# EXERCISE
Print word for word the records from the line containing "Above is speech" through the end.

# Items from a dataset

****

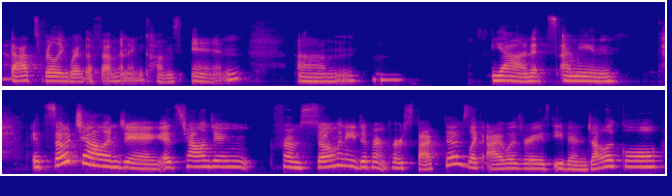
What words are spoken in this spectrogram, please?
yeah. that's really where the feminine comes in. Um, mm-hmm. Yeah. And it's, I mean, it's so challenging. It's challenging from so many different perspectives. Like I was raised evangelical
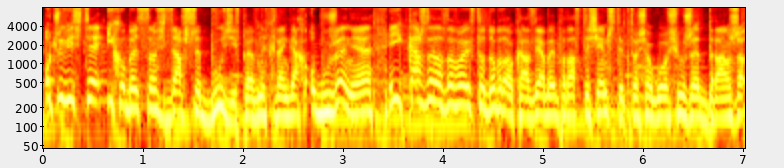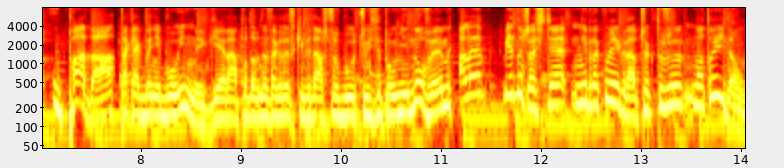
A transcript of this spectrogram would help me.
Oczywiście ich obecność zawsze budzi w pewnych kręgach oburzenie i każdorazowo jest to dobra okazja, by po raz tysięczny ktoś ogłosił, że branża upada, tak jakby nie było innych gier, a podobne zagrywki wydawców były czymś zupełnie nowym, ale jednocześnie nie brakuje graczy, którzy na to idą.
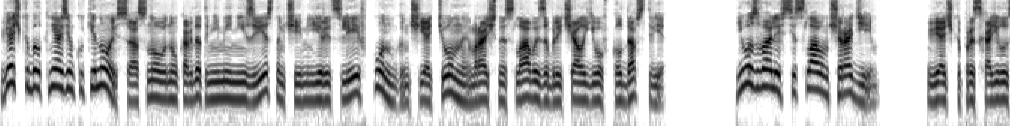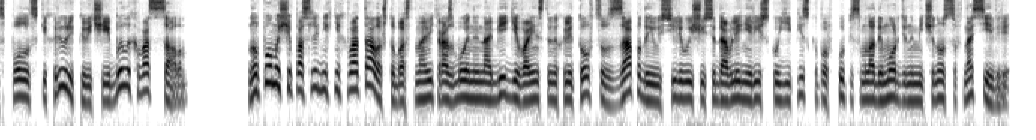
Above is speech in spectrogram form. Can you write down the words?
Вячка был князем Кукинойса, основанного когда-то не менее известным, чем Ерецлеев конунгом, чья темная, мрачная слава изобличала его в колдовстве. Его звали Всеславом Чародеем. Вячка происходил из полоцких Рюриковичей и был их вассалом. Но помощи последних не хватало, чтобы остановить разбойные набеги воинственных литовцев с запада и усиливающееся давление рижского епископа в купе с молодым орденом меченосцев на севере.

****

# FINISHED TASK
Above is speech in spectrogram form. Can you write down the words?
Вячка был князем Кукинойса, основанного когда-то не менее известным, чем Ерецлеев конунгом, чья темная, мрачная слава изобличала его в колдовстве. Его звали Всеславом Чародеем. Вячка происходил из полоцких Рюриковичей и был их вассалом. Но помощи последних не хватало, чтобы остановить разбойные набеги воинственных литовцев с запада и усиливающееся давление рижского епископа в купе с молодым орденом меченосцев на севере.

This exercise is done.